c) The Attorney General, the Director of Public Prosecutions and other relevant agencies shall prepare a detailed professional review in the context of this Judgment and Order made with a view to setting up a framework to deal with sentence re-hearing cases similar to that of the petitioners herein. The Attorney General is hereby granted twelve (12) months from the date of this Judgment to give a progress report to this Court on the same.”
12. From the record placed before me there is no evidence that the appellant ever filed an Appeal to the Court of Appeal thereby granting the court the jurisdiction to hear the application herein for purposes of sentence re-hearing.
13. The court of Appeal in the case of WILLIAM OKUNGU KITTINY v REPUBLIC  eKLR had this to say on the issue: -
“ Although the appellants’ appeal was dismissed by the Court of Appeal on 20th June, 2008, which was then the last appellate court, the constitutional petition filed in the High Court revived the case and by the time the Supreme Court rendered its decision, this appeal was still pending.
The decision of the Supreme Court only discouraged persons from filing petitions to the Supreme Court but the decision does not prohibit courts below it from ordering sentence re-hearing in a matter pending before those courts. By Article 163 (7) of the Constitution, the decision of the Supreme Court has immediate and binding effect on all other courts.

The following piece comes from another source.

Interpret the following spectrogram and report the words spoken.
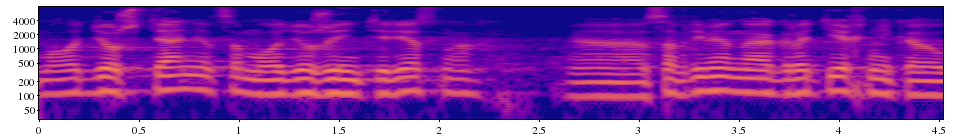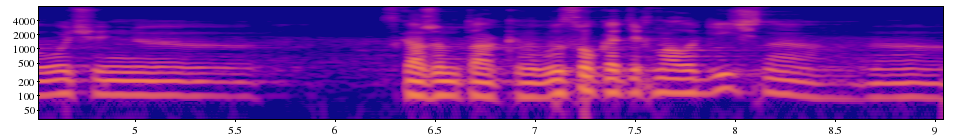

The decision of the Supreme Court opened the door for review of death sentences even in finalized cases.
 From the foregoing, the learned judge having partly found in favor of the appellant erred in law in not remitting the case for sentence re-hearing and the appeal is allowed to that extent. Now that the Supreme Court has opened the door for sentence re-hearing, the matter is remitted to the Chief Magistrate’s Court, Kisumu, for sentence re-hearing and sentencing only. The Registrar of this Court to return the record of the Chief Magistrates Court at Kisumu- Criminal Case No. 181 of 2004 as soon as reasonably practicable for sentence re-hearing and sentencing by the Chief Magistrate.”
14. Having confirmed that the applicant did not file an appeal, it therefore follows that the respondent’s submissions to that effect has no merit and will therefore proceed to resentence the applicant by way of review of the sentence passed herein by the court, on the ground of new matters which were not before the court at the time of sentencing. The new matter being that the court did not exercise discretion while sentencing him.
15. In dismissing the application Appeal in Criminal Appeal No. 4 of 2018 the court did not take into account the fact that the same had been sentenced to the mandatory sentence then lawfully provided for the offence of robbery with violence and therefore did not accord the Applicant the benefit of the decision of the Supreme Court in Muruatetu’s case as applied to robbery with violence by the Court of Appeal in the case of WILLIAM OKUNGU KITTINY v REPUBLIC (SUPRA)
16. The Applicant is therefore entitled to sentence re-hearing and having taken into account his age, the fact that the motor cycle, the subject of his conviction was recovered and the nature of the weapon used and the fact that no physical violence was meted upon the victims, come to the conclusion that the death sentence given to the Applicant was excessive in the circumstances.
17. I therefore allow the application by the applicant, set aside the death sentence, and substitute the same with a term of seven (7) years with effect from 7/6/2016 when he first appeared in court under the provisions of Section 333(2) of the Criminal Procedure Code, of which the last two (2) thereof, shall be served on probation for purposes of further rehabilitation to be useful member of society.
18. I therefore make the following orders:-
a. The death sentence is hereby reviewed and substituted with alternative sentence.
b. The accused is sentenced to a seven (7) years term which shall be served as follows:-
i. The first five (5) years thereon with effect from 7/6/2021 imprisonment.
ii. The last two (2) years thereon on probation.
19. And it is ordered.
DATED, SIGNED AND DELIVERED AT LODWAR ON 7TH DAY OF JULY, 2021